Millions of us unlock our smartphones by letting them scan our faces. Soon we’ll have to do the same to review our tax records online.
Starting this summer, the Internal Revenue Service will require taxpayers to provide images of their faces to access their data on the agency’s website. It’s a major advance in government use of biometric security systems, which unlock data based on a person’s physical features, like facial appearance or fingerprints. Biometric systems are designed to be more secure than traditional passwords, which are often easy to crack.
But privacy advocates worry that the new IRS system will normalize the use of biometric systems, compelling citizens to provide this sensitive data to a vast array of government agencies and businesses.
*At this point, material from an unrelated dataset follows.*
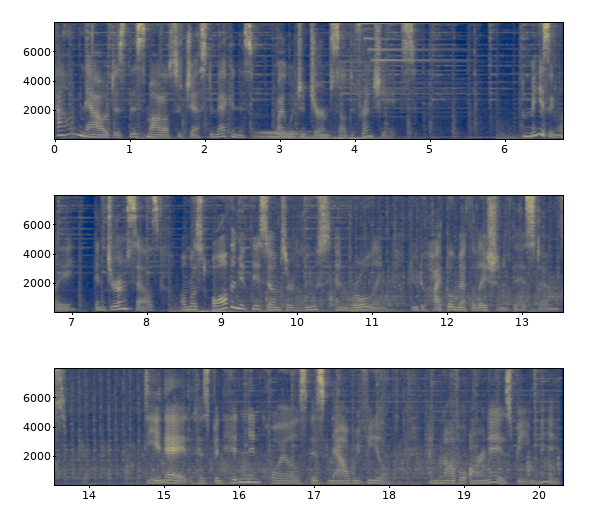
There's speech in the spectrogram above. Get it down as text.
How now does this model suggest a mechanism by which a germ cell differentiates? Amazingly, in germ cells, almost all the nucleosomes are loose and rolling due to hypomethylation of the histones. DNA that has been hidden in coils is now revealed, and novel RNA is being made.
India McKinney, director of federal affairs for the Electronic Frontier Foundation, a digital civil liberties group, noted that taxpayers will have no choice about using the system, because the IRS hasn’t offered a non-biometric way to log in.
“You cannot opt out of paying taxes,” McKinney said. “This is kind of a big deal, and it’s bad.”
The IRS said that contrary to some earlier press reports, taxpayers will not have to use the system to file their returns. “The IRS emphasizes taxpayers can pay or file their taxes without submitting a selfie or other information to a third-party identity verification company,” the agency said in an e-mailed statement.
But people will need the new system for other activities, like filing for the federal child tax credit, reviewing tax records from previous years, or setting up payment plans.
The agency will rely on technology from ID.me, a Virginia company that’s already used by a number of state unemployment insurance agencies to combat benefit fraud. Using the system requires a smartphone or a computer with a webcam. Users must take a picture of a photo ID, such as a driver’s license or passport. Users then take photos of themselves. The ID.me system compares the live image with the photo ID, confirming that it’s the same person.
Data security blogger Brian Krebs, who first reported on the new policy last week, said the IRS and other government agencies are desperate to find better ways to secure their systems. He cited the state of California, where criminals using fake IDs have stolen at least $20 billion in unemployment benefits linked to the COVID pandemic.
Standard security systems try to confirm a person’s identity through phone numbers, street addresses, or Social Security numbers. But data thieves have stolen so much of this information from corporate and government databases that it’s easy for criminals to come up with the correct answers. “There are a thousand ways to find out,” said Krebs.
Last year, for example, security researchers found an automated bot on the messaging service Telegram that could be used by anybody to look up millions of personal phone numbers that had been stolen from Facebook by hackers.
Biometric data is much harder to fake than a phone number. But McKinney said there’s no guarantee that facial databases won’t eventually be stolen just like other identifiers. She said this would create a far greater danger, because while somebody can get a new phone number or Social Security number, nobody can get a new face.
ID.me said it stores all data in encrypted form inside highly secure data centers. The company also said that it will delete personal data on request, does not sell the data to other companies, and will only share it with the government when required by law or by court order.